My favourite place on the entire itinerary! This is a “postcard” kind of place, with impeccably preserved timbered houses in various rainbow colours.
It’s a very small village, with just one main pedestrian street, but I can’t stress how much it is worth going. It felt like walking in a medieval dream as if everything had remained untouched for the past six centuries. The main street is flanked by local artisans, flowers, wine cellars, cafés and quaint B&Bs.
Shortly after Riquewihr, you will be entering the heart of the vineyard region. Don’t hesitate to stop and explore, go winery-hopping (with moderation, of course, unless you want to walk all the way back!) and taste the many wines the region is famous for, like riesling and gewürtztraminer, as well as crémant, the Alsatian alternative to Champagne.
The second idyllic village on this Alsace road trip didn’t disappoint. It is a little bigger than Riquewihr in size and boasts the same type of medieval charm, except this time, the postcard is complete with castle ruins.
One of the best reasons to go to Kaysersberg is to enjoy the magnificent view of the village and the surrounding vineyards from the castle remains – although your calves may not agree at first, the view from atop the guard tower is infinitely worth the short hike.
You will not be able to enter the village with your car, but it’s just as well since you get to walk by the canal and its beautiful houses on your way to the main square. Enjoy the pedestrian life, grab some ice cream and sit at one of the many terraces and indulge in some good old-fashioned people watching.
Last but not least on this idyllic Alsace road trip, Colmar. Not a village by any means, Colmar is a midsized French town with an attractive historical centre that is easily walkable.
There are many interesting sights in Colmar in addition to its magical atmosphere, such as the House of the Heads, whose facade is, unsurprisingly, decorated with 111 heads. Nothing creepy, rest assured, it is in fact quite a work of art.
Nearby is also the famous Pfister house, St.Martin’s church, Bartholdi Museum (the architect behind the Statue of Liberty) and the Little Venice neighbourhood (something about the canals…).
For dinner, I opted for another typical Alsatian winstub called Restaurant des Tanneurs and was impressed with the cosy feeling of the place, decorated with large wooden beams and dim lights.
Alsace road trip – additional stops
That’s when the Alsace road trip actually begins!

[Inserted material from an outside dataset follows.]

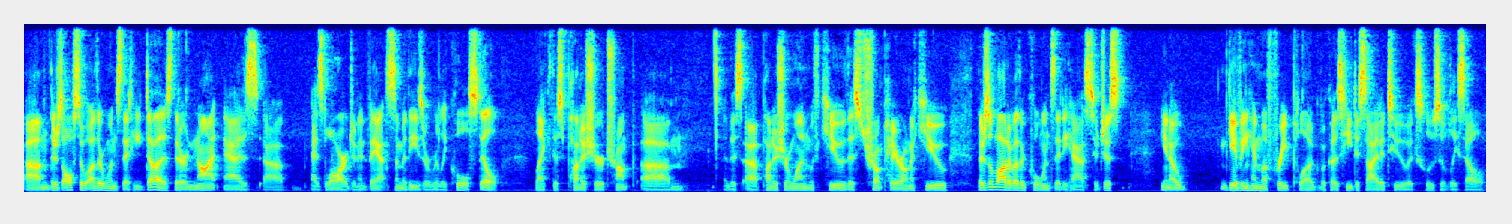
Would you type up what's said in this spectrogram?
Um, there's also other ones that he does that are not as uh, as large and advanced. Some of these are really cool still, like this Punisher Trump, um, this uh, Punisher one with Q, this Trump hair on a Q. There's a lot of other cool ones that he has. So just you know, giving him a free plug because he decided to exclusively sell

Hop in your car and head south to the stunning Haut-Koenigsbourg Castle, an important stop between Strasbourg and the smaller vineyard villages. Nestled in the Vosges mountains, it dates back to the 12th century and is a sight for sore eyes, both the castle itself and the scenery of the Alsatian plains. It is everything like what we, modern-age people, imagine what a medieval fortress looked like.

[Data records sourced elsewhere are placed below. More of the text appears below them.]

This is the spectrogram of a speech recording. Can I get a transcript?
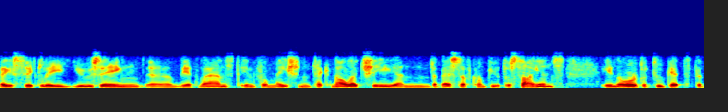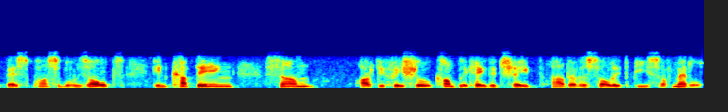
basically using uh, the advanced information technology and the best of computer science in order to get the best possible results in cutting some artificial complicated shape out of a solid piece of metal.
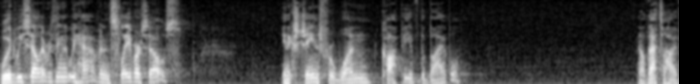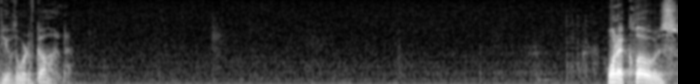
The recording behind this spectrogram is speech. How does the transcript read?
Would we sell everything that we have and enslave ourselves in exchange for one copy of the Bible? Now that's a high view of the Word of God. I want to close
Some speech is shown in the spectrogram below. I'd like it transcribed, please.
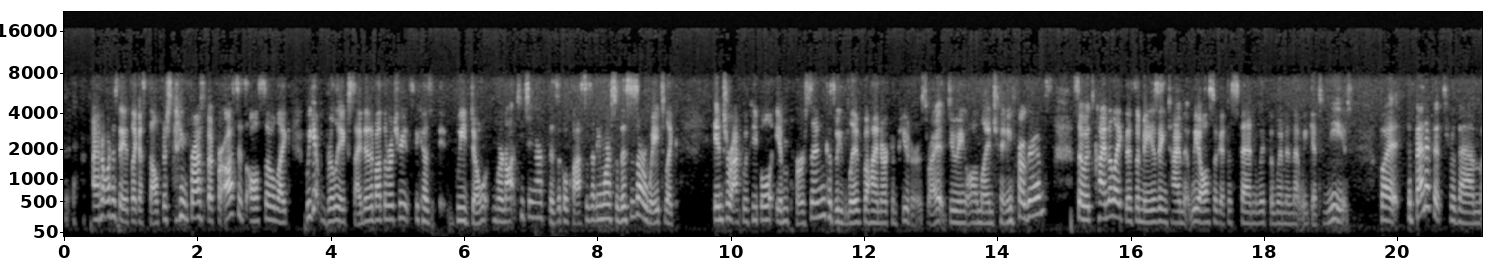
I don't want to say it's like a selfish thing for us, but for us, it's also like we get really excited about the retreats because we don't, we're not teaching our physical classes anymore. So this is our way to like interact with people in person because we live behind our computers, right? Doing online training programs. So it's kind of like this amazing time that we also get to spend with the women that we get to meet. But the benefits for them,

Beautiful villages of Alsace
The local tourism board, Tourisme Alsace, is a great resources to plan your trip and find noteworthy sights for you to stop at along the way:
Alsace wine route
Pretty self-explanatory, isn’t it? Check out Wines of Alsace for inspiration, if you’re looking for a specific vigneron or fancy a particular cépage. Obviously, do not drink and drive. EVER.
Hike in the Vosges
There are plenty of bucolic, postcard-worthy hikes to be done in Alsace especially as you inch closer to the Vosges mountain range; Le Ballon is the tallest peak at just 1400 metres via the iconic Route des Crêtes.
An exceptional 17th-century fortified town designed by the illustrious Vauban, Louis XIV’s military engineer, later on Marshal of France, and considered the foremost engineer of his time; his most fervent admirors claim that he strengthened the French identity by consolidating the Hexagon’s borders with his unsurmountable fortresses. Neuf-Brisach is now listed as a UNESCO World Heritage Site.